Any suitable conductive support may be employed in this invention. Typical conductive supports include metals such as aluminum, copper, nickel, and the like; resin films coated with a conductive coating such as carbon dispersed in a binder; and paper treated with conductive organic or inorganic materials. If desired, an interlayer may be employed between the conductive support and the charge generating layer to prevent charge injection and to improve the adhesion between the conductive support and the charge generating layer.
Inorganic n-type semiconductors exhibit thermal and chemical stability. Consequently, charge transporting layers having the inorganic n-type semiconductive particles dispersed therein are also durable, thermally and chemically stable, exhibit mechanical strength and have a very long life. Further, the photosensitive member of this invention may be made in flexible form for use either in the shape of a drum or belt.
The present invention will be described in more detail in the following Examples.
A charge generating layer having a thickness of about 0.5 μm is formed on a conductive support by vapor deposition of a layer of Se-Te alloy. About 100 parts by weight of ZnO powder having a mean particle size of about 0.08 μm is dispersed in about 65 parts by weight of a polyester resin (Bylon 200 manufactured by Toyobo Company, Ltd.) and about 100 parts by weight of dichloromethane for about 70 hours in a ball mill. Cyclohexanone is then added to the dispersion in a sufficient amount to precoat the mixture on the generator layer. After drying, the resulting electrophotographic member is repeatedly imaged by the Carlson technique involving the steps of charging, exposure, development, transfer and cleaning. Good copy images are obtained.
About 3 parts by weight of phthalocyanine (manufactured by Toyo Inc. Manufacturing Company Ltd.) is mixed with about 10 parts by weight of polyurethane resin (Retan 4000 manufactured by Pansai Paint Company, Ltd.) and about 100 parts by weight of acetic n-butyl acetate for about 5 hours in a ball mill. The resulting mixture is spray coated on a conductive support to form a charge generating layer having a thickness of about 1 μm. About 100 parts by weight of TiO.sub.2 powder having a mean particle size of about 0.04 μm is dispersed in about 60 parts by weight of a polyurethane resin (Retan 4000, manufactured by Kansai Paint Company, Ltd.) and about 80 parts by weight of cellosolve acetate for about 65 hours in a ball mill. The dispersion is spray coated on the generating layer to form a charge transport layer having a thickness of about 20 μm. When the resulting electrophotoconductive member is subjected to the Carlson imaging steps described in Example I, good copy images are obtained.
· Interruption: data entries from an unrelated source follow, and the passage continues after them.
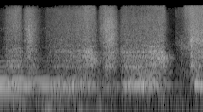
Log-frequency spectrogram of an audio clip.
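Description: Miniature spokeshave shaving a small wooden guitar part by hand: a series of short rasping scrapes, about five strokes, with a brief pause before the last one.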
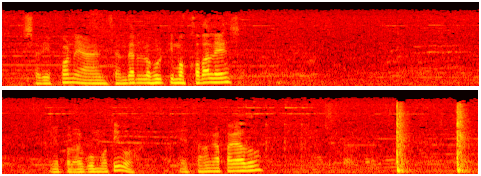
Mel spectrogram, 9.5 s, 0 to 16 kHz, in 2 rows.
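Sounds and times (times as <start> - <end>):
low murmur of a procession: 0.0 - 9.5
speech: 0.3 - 2.6, 5.2 - 7.5
foreman's wooden hammer striking a processional float: 8.7 - 9.5.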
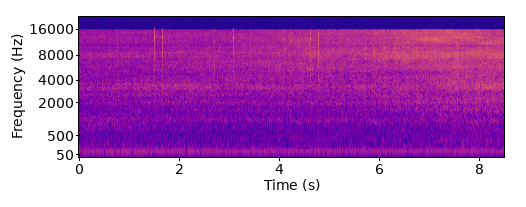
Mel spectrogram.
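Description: N-gauge model electric train running along the track: a steady hiss from the wheels on the rails over a low steady hum, with a few faint clicks. It grows a little louder near the end as the train comes close.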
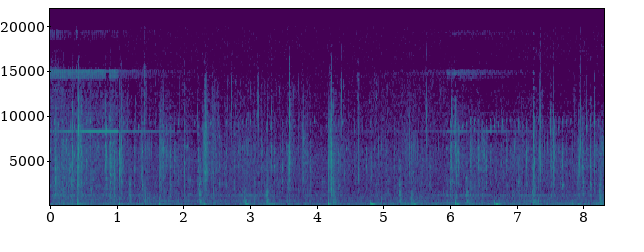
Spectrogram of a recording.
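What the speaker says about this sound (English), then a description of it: "hear footsteps again." Footsteps in the horror video game Song of Horror, set in a haunted house at night: irregular hollow thuds and knocks, a few louder steps standing out over a low ambient rumble, with no talk.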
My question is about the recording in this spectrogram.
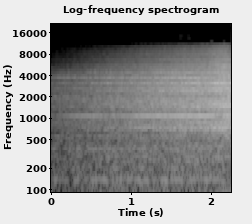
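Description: Whoosh sound effect for an animated logo intro: a swelling rush of noise with a low rumble and a thin steady tone, growing louder throughout.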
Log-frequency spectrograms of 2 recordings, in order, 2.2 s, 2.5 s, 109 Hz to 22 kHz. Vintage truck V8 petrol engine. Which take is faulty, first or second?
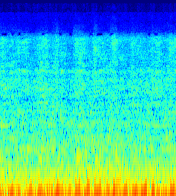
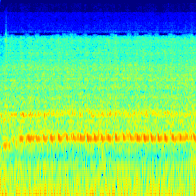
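second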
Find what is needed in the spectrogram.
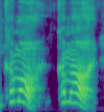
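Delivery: high, soft teasing come on; playful hype. Real, not acted. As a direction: egg them on up high. Excited over the tea.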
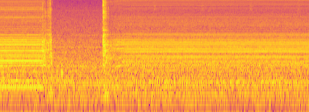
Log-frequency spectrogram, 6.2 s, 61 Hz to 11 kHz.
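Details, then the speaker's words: 18-year-old NAD L53 DVD receiver that won't read discs, laser lit: faint whirring buzz while seeking, then a stop and click as it gives up focusing. Spindle motor noisy, suspected faulty. "okay turning it on okay you can see our laser you can hear the he the motor is making quite a bit of racket"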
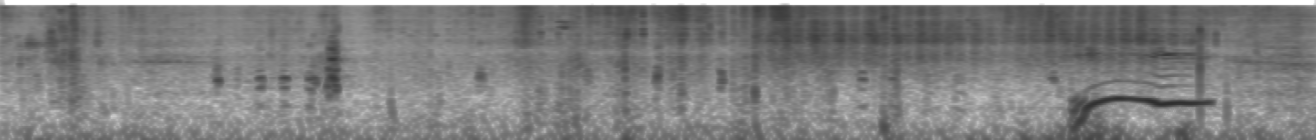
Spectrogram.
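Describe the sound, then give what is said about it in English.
Hens cluck softly against outdoor background noise with scattered light taps, then one hen gives a louder, drawn-out call near the end. “In fact, all the hens have walked past me and now, now outside, so I'm going to take a walk outside and join them.”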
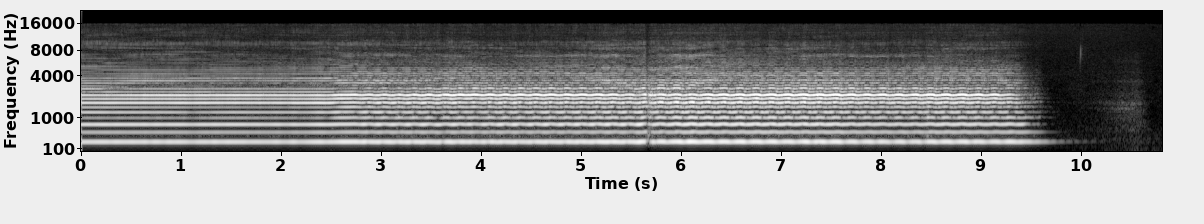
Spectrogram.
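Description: One long note on a bowed string instrument, held straight at first. A couple of seconds in, a vibrato begins that rocks the pitch only above the note, so it sounds sharp. There is a brief catch a little past halfway, and the note fades out near the end.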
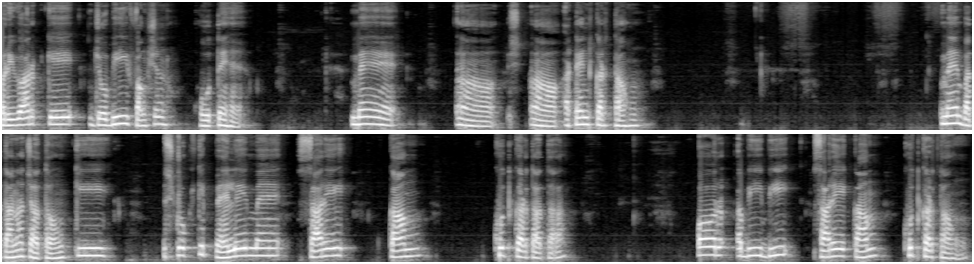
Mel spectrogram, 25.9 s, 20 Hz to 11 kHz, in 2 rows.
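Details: Adult man with aphasia after a brain stroke/hemorrhage in 2014, initially able to understand but not speak; after about two years of speech therapy speech improved but remains affected; aphasia.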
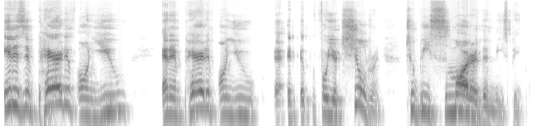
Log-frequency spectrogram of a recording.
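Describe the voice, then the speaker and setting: A man in his fifties hosting a live stream, ranting with profanity and often breaking into shouts. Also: a little high, expressive, moderate pace, distant mic. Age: 50s. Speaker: host.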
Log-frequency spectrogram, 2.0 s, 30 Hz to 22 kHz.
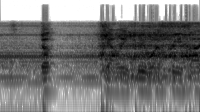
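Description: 1975 Chevrolet Nova AM-FM mono car radio being tuned. A steady hum gives way to a short click about half a second in, and about a second in a station's announcer comes through the radio's speaker.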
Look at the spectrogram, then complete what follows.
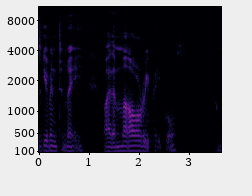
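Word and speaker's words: Māori: But we say Maori. Maori, Maori. But they pronounce it more like Maori, and it rolls off the tongue so much better the way they can say it.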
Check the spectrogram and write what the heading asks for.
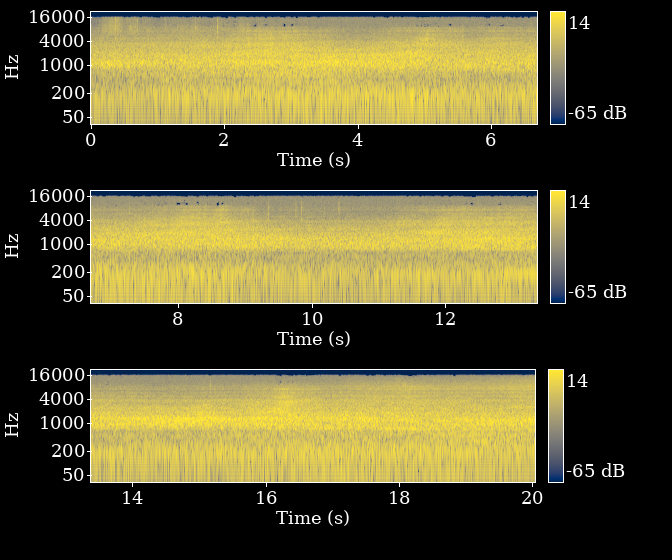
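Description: Steady engine and road noise from a column of fire engines and a fire-brigade command car driving slowly past, a dense continuous rumble that grows slightly louder as they approach.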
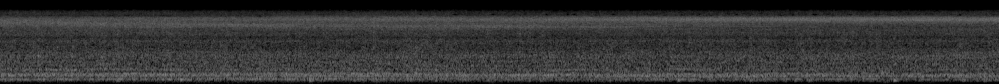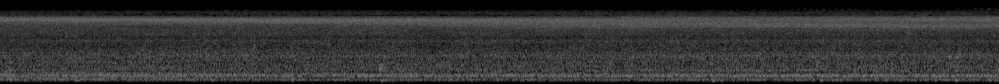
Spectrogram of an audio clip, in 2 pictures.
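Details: On a hot day, Japanese honey bees keep fanning, producing an unbroken whirring drone, a low hum layered under a bright airy hiss that swells gently across twenty seconds.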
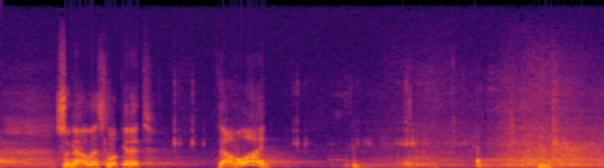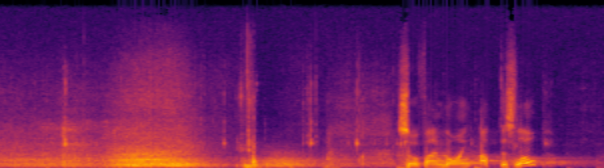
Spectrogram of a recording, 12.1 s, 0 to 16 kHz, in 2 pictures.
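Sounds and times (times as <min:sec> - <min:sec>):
wooden platform scraping on turf: 0:03.9 - 0:09.0.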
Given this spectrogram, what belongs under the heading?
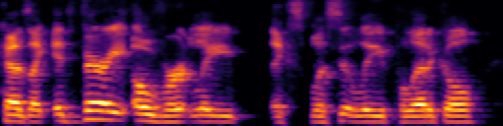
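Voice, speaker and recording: A man's voice: medium pitch, steady tone, fairly quick, fairly bright tone. Opinionated man in casual review chat. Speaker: film reviewer and podcast co-host.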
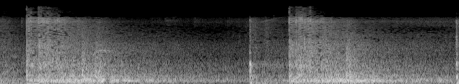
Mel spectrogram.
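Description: Aerial firework shells bursting overhead. Two loud bursts about two and a half seconds apart each linger for about a second, with a single sharp crack just before the second.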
The invention has been described in detail with particular reference to preferred embodiments thereof, but it will be understood that variations and modifications of the present invention will be understood by those skilled in the art upon a reading of the disclosure. These are also intended to be within the scope of the present invention.